- Exercise requirements -
In the data below, find the line containing "Take the spectrogram", then set down that line and every later line up to and including the line containing "automatic transcription from spectrogram", exactly.

- Data -
============================================================

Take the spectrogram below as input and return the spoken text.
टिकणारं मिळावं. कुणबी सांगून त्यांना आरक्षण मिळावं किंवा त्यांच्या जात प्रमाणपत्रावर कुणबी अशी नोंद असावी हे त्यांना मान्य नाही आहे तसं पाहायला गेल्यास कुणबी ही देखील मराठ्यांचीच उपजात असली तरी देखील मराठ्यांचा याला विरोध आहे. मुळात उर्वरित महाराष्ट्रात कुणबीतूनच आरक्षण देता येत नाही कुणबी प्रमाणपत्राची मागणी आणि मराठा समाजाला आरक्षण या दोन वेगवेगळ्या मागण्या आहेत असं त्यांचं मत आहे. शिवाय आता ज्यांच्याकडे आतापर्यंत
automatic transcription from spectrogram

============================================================

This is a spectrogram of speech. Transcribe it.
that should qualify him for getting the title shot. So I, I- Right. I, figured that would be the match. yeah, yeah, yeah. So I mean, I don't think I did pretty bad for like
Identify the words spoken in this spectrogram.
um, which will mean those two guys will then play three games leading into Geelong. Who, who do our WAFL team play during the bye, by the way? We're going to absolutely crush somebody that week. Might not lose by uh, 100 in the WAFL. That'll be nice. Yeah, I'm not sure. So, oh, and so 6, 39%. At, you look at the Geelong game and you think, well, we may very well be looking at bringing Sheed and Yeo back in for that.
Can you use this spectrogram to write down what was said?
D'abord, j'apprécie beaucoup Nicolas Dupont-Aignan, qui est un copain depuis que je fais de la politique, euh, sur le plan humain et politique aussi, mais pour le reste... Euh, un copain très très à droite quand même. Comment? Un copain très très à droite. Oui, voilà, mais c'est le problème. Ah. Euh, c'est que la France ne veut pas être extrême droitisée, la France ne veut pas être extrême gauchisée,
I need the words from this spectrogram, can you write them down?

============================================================

- Response -
Take the spectrogram below as input and return the spoken text.
टिकणारं मिळावं. कुणबी सांगून त्यांना आरक्षण मिळावं किंवा त्यांच्या जात प्रमाणपत्रावर कुणबी अशी नोंद असावी हे त्यांना मान्य नाही आहे तसं पाहायला गेल्यास कुणबी ही देखील मराठ्यांचीच उपजात असली तरी देखील मराठ्यांचा याला विरोध आहे. मुळात उर्वरित महाराष्ट्रात कुणबीतूनच आरक्षण देता येत नाही कुणबी प्रमाणपत्राची मागणी आणि मराठा समाजाला आरक्षण या दोन वेगवेगळ्या मागण्या आहेत असं त्यांचं मत आहे. शिवाय आता ज्यांच्याकडे आतापर्यंत
automatic transcription from spectrogram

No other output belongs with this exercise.